⟨

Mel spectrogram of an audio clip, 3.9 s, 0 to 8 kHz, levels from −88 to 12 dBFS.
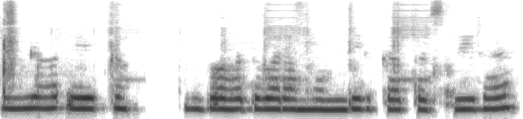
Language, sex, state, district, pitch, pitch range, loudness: Hindi, female, Bihar, Muzaffarpur, 260 Hz, 250-270 Hz, -17 LUFS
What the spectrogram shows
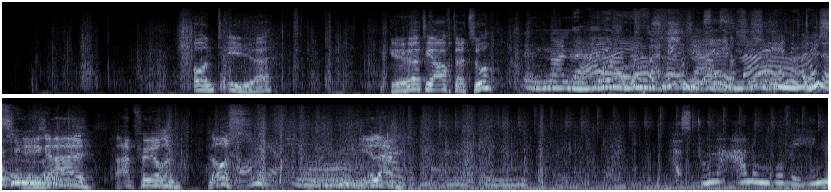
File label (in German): Hoerszene; Die Gute Nachricht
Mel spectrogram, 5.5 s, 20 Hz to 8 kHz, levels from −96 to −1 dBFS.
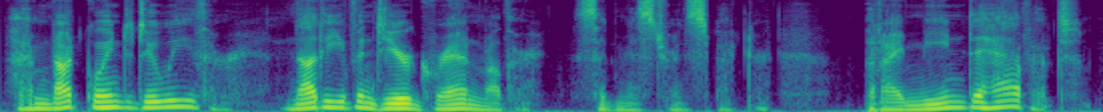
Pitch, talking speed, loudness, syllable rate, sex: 120 Hz, 230 wpm, -18 LUFS, 5.9 syllables/s, male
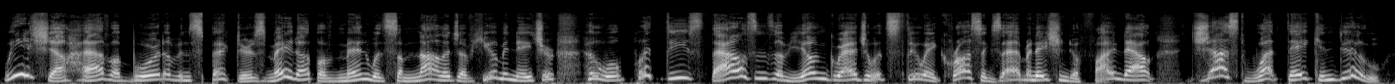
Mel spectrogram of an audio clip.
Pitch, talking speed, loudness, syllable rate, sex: 215 Hz, 160 wpm, -18 LUFS, 4.0 syllables/s, male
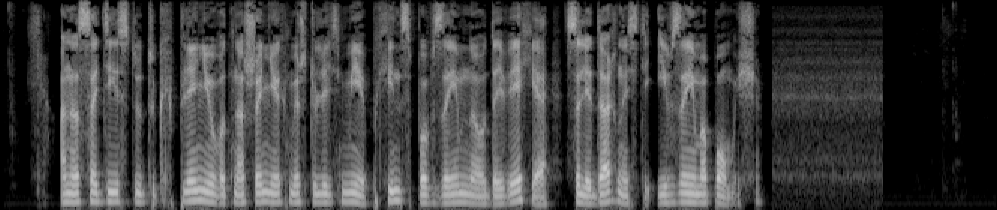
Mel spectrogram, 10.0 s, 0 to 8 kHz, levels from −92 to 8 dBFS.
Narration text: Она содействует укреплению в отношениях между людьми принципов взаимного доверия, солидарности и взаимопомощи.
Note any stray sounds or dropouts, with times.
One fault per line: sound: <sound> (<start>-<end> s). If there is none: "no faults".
no faults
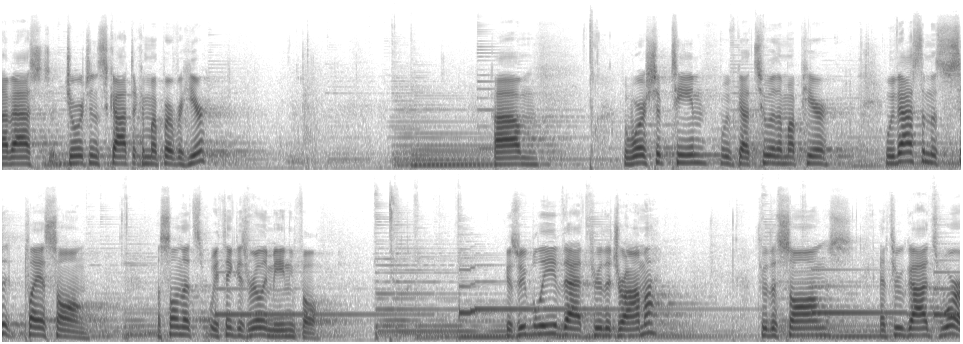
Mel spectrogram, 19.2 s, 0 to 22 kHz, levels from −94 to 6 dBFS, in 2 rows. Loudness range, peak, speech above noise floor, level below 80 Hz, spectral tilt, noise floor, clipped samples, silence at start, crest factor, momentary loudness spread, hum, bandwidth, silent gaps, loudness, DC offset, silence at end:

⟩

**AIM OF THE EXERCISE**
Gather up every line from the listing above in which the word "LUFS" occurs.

**WRITTEN REPLY**
Language, sex, state, district, pitch, pitch range, loudness: Hindi, female, Bihar, Muzaffarpur, 260 Hz, 250-270 Hz, -17 LUFS
Pitch, talking speed, loudness, syllable rate, sex: 120 Hz, 230 wpm, -18 LUFS, 5.9 syllables/s, male
Pitch, talking speed, loudness, syllable rate, sex: 215 Hz, 160 wpm, -18 LUFS, 4.0 syllables/s, male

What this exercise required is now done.